Last week, the Oversight and Investigations Subcommittee questioned the Department of Housing and Urban Development's (HUD) Inspector General, David Montoya, about reducing waste, fraud, and abuse in the department’s housing programs. All totaled, the latest IG report identified more than $770 million in questionable costs and included recommendations for putting $739.5 million in HUD funds to better use.
In the above exchange with Rep. Ann Wagner, however, the IG raised another concern: the egregious length of time it takes HUD to implement audit findings. In one case related to now largely prohibited seller-funded downpayment assistance, Mr. Montoya said HUD delayed implementation of IG recommendations for nearly a decade, impacting the Federal Housing Administration’s (FHA) Mutual Mortgage Insurance (MMI) Fund on the order of $15 billion.

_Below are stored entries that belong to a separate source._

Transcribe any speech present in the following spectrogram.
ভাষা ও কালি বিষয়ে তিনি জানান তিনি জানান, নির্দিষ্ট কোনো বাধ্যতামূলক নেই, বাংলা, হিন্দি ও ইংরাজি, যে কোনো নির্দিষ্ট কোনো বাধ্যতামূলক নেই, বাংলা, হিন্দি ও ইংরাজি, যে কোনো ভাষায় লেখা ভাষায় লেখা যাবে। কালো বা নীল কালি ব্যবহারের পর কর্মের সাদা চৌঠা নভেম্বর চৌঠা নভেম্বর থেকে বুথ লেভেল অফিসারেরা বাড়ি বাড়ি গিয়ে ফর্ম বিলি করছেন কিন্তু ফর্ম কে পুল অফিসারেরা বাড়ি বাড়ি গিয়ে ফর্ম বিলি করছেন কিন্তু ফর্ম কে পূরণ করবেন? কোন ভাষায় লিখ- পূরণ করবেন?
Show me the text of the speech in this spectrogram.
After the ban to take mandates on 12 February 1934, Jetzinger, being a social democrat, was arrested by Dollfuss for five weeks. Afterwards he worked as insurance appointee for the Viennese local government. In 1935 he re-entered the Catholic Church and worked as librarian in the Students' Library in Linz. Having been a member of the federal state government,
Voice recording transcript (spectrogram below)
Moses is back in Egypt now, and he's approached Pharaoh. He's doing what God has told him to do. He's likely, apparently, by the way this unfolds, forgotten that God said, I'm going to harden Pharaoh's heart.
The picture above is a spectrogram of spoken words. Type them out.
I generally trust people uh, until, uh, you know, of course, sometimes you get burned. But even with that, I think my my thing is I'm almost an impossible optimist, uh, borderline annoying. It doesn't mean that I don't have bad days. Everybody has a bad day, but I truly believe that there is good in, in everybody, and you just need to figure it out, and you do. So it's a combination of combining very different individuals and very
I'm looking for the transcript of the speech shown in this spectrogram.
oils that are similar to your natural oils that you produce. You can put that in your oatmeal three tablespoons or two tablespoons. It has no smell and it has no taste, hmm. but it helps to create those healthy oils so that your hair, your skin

The MMI Fund (the “fund” as Mr. Montoya calls it in the clip) is at the center of the FHA’s business, backing more than $1 trillion worth of home mortgages on behalf of American taxpayers. An actuarial report released by HUD in November 2012 revealed the MMI Fund had a negative economic value of $16.3 billion, dropping the fund’s capital ratio – a measure of the fund’s health – below the 2 percent minimum required by law. That decline in the health of the MMI Fund also prompted the Government Accountability Office (GAO) to add FHA to its list of "high risk" government programs earlier this year.
This level of waste, fraud, and abuse at HUD reinforces everything our committee has been saying about the FHA for some time now – it is a high risk to taxpayers, it is a high risk to the mortgage insurance market and it represents a high risk to our economy. That's why reforming the FHA is a critical step in the path to a sustainable housing finance system. Toward this end, the PATH Act would make FHA operate more like a private mortgage insurer, requiring it to issue quarterly financial reports based on Generally Accepted Accounting Principles (GAAP), and maintain a capital reserve ratio of at least 4 percent – up from the 2 percent currently required.

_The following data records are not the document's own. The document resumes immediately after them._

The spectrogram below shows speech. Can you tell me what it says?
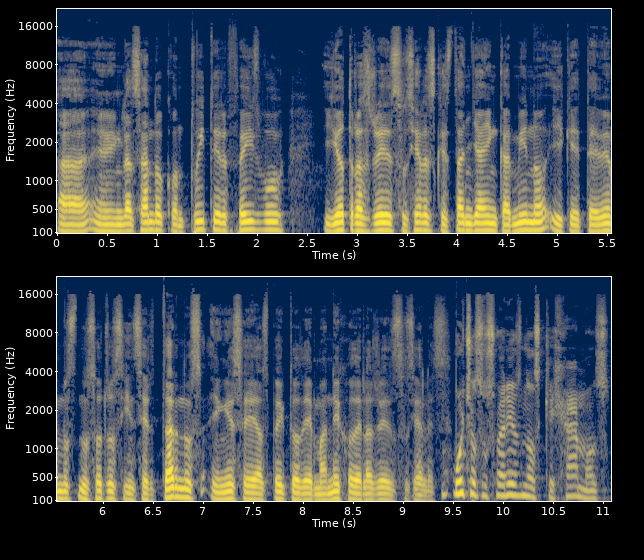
Ah, enlazando con Twitter, Facebook y otras redes sociales que están ya en camino y que debemos nosotros insertarnos en ese aspecto de manejo de las redes sociales. Muchos usuarios nos quejamos,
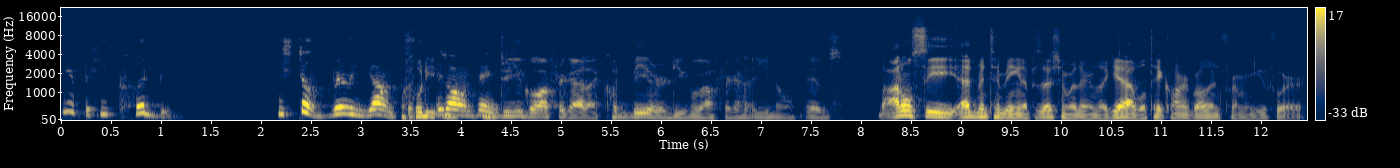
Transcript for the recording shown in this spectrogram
Yeah, but he could be. He's still really young. Who do you- Is all I'm saying. Do you go after a guy that could be, or do you go after a guy that you know is? But I don't see Edmonton being in a position where they're like, yeah, we'll take Conor Garland from you for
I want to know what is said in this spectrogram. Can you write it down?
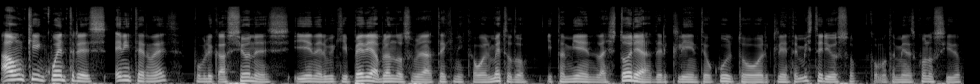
Aunque encuentres en internet publicaciones y en el Wikipedia hablando sobre la técnica o el método y también la historia del cliente oculto o el cliente misterioso, como también es conocido,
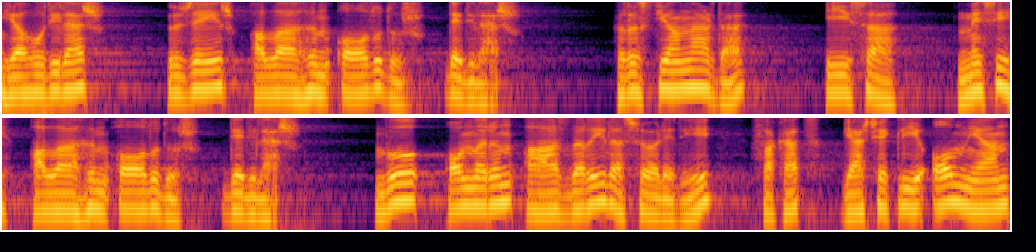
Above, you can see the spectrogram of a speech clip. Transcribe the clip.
Yahudiler, Üzeyr Allah'ın oğludur dediler. Hristiyanlar da, İsa, Mesih Allah'ın oğludur dediler. Bu onların ağızlarıyla söylediği fakat gerçekliği olmayan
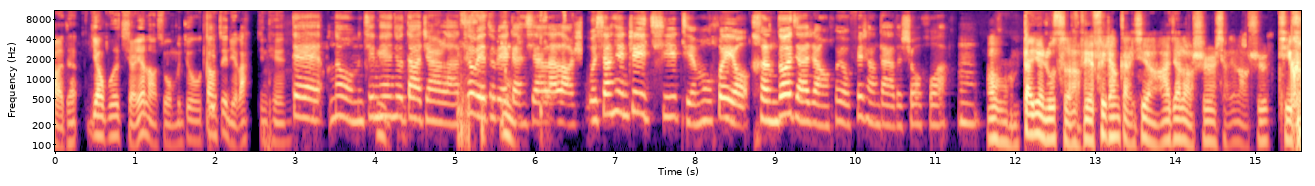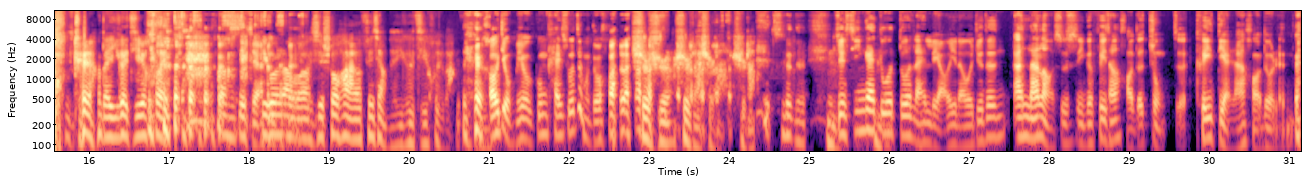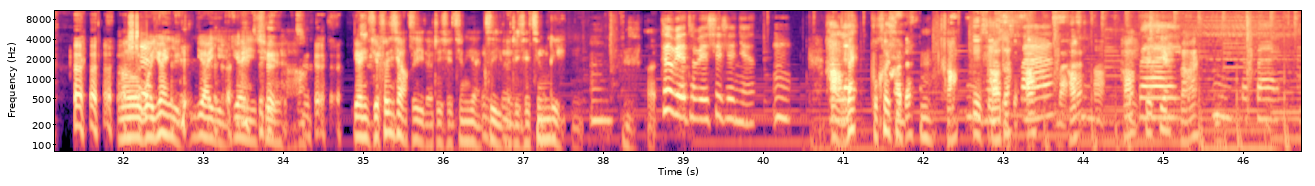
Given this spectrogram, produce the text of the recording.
好的，要不小燕老师我们就到这里了，今天。对，那我们今天就到这儿了，特别特别感谢蓝老师，我相信这一期节目会有很多家长会有非常大的收获，嗯。哦，但愿如此啊，也非常感谢啊阿佳老师、小燕老师提供 这样的一个机会，谢谢，提供让我去说话和分享的一个机会吧，好久没有公开说这么多话了，是是是的是的是的是的，就是应该多多来聊一聊，我觉得安南老师是一个非常好的种子，可以点。燃好多人的，呃，我愿意，愿意，愿意去 啊，愿意去分享自己的这些经验，自己的这些经历，嗯嗯嗯，特别特别谢谢您，嗯，好嘞，不客气，好的，嗯，好，谢谢，好的，晚安，晚安啊，好，再见，晚安，嗯，拜拜。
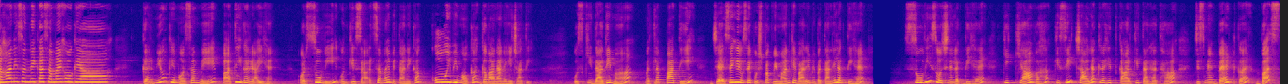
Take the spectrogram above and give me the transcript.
कहानी सुनने का समय हो गया। गर्मियों के मौसम में पाती घर आई हैं और सुवी उनके साथ समय बिताने का कोई भी मौका गंवाना नहीं चाहती। उसकी दादी माँ मतलब पाती, जैसे ही उसे पुष्पक विमान के बारे में बताने लगती हैं, सुवी सोचने लगती है कि क्या वह किसी चालक रहित कार की तरह था जिसमें बैठकर बस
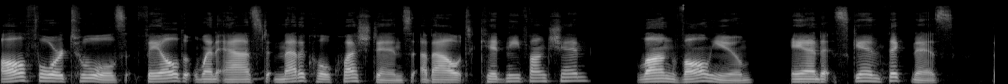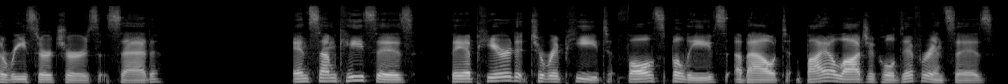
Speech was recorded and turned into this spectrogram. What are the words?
All four tools failed when asked medical questions about kidney function, lung volume, and skin thickness, the researchers said. In some cases, they appeared to repeat false beliefs about biological differences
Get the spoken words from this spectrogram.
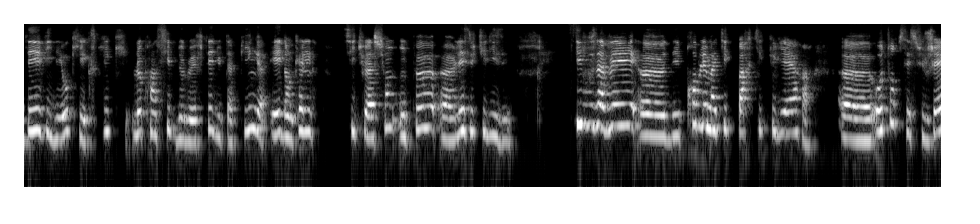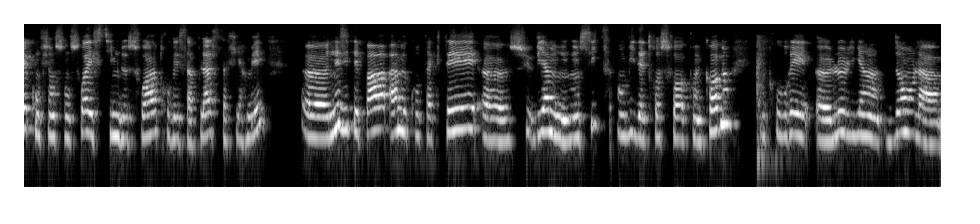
des vidéos qui expliquent le principe de l'EFT, du tapping et dans quelle situation on peut euh, les utiliser. Si vous avez euh, des problématiques particulières euh, autour de ces sujets, confiance en soi, estime de soi, trouver sa place, s'affirmer, n'hésitez pas à me contacter via mon, mon site envie d'être soi.com. Vous trouverez le lien dans la,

Posted by on September 16, 2013
The House is in session Tuesday through Friday this week and the committee has two scheduled hearings. Be sure to check back here on the Bottom Line Blog -- and sign up for our email updates -- for more information throughout the week.
Here's what's happening:

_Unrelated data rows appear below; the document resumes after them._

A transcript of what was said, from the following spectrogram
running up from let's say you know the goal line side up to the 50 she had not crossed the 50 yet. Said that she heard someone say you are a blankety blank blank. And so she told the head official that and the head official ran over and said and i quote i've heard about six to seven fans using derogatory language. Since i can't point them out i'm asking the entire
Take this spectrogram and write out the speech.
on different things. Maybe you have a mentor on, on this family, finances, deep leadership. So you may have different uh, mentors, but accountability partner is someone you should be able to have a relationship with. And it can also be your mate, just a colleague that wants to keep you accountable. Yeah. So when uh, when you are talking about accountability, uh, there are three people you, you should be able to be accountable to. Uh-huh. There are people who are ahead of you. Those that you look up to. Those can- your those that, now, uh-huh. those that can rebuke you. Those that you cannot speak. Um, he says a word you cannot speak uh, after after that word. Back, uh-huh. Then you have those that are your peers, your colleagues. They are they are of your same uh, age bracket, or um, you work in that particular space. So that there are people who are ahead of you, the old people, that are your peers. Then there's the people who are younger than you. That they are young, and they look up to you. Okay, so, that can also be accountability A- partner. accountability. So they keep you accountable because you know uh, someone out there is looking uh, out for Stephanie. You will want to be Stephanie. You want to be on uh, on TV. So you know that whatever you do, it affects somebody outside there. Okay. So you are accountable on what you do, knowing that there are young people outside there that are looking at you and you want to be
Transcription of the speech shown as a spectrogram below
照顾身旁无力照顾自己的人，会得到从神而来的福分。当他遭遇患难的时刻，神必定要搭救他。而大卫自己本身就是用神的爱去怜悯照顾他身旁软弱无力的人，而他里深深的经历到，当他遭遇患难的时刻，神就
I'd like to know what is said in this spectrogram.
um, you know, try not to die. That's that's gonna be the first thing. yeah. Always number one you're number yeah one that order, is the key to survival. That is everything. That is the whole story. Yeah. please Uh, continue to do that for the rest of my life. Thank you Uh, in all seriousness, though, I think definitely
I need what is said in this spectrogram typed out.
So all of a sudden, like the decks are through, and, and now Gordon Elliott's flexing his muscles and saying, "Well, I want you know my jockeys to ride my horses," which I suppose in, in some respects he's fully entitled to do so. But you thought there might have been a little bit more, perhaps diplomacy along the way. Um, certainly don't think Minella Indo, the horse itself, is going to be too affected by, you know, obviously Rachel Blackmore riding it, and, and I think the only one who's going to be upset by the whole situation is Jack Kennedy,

On Wednesday at 10 a.m. the Capital Markets & GSEs Subcommittee will examine the SEC's money market rule proposal.
And on Thursday the full committee holds a legislative hearing on The Terrorism Risk Insurance Act of 2002. That hearing also beings at 10 a.m.
Both hearings will be held in 2128 Rayburn HOB and will be streamed live on our website.
Posted by on September 15, 2013
Financial Institutions & Consumer Credit Subcommittee Vice Chairman Sean Duffy (Twitter | Facebook) delivers this week's Sunday Video Message on our recent hearing with Consumer Financial Protection Bureau (CFPB) Director Richard Cordray and his own legislation to curb the CFPB's collection of Americans' personal financial data.
Posted by on September 12, 2013
Consumer Financial Protection Bureau Deputy Director Steve Antonakes appeared before the Subcommittee on Financial Institutions and Consumer Credit in July to discuss the CFPB’s data collection efforts. Below are just a few of the simple questions Mr. Antonakes was unprepared to answer:
At today's hearing on the CFPB's Semi-Annual Report, Chairman Hensarling played the above video of Mr. Antonakes's repeated offers to respond to those and other important questions for Director Richard Cordray.
We're still waiting on the answers.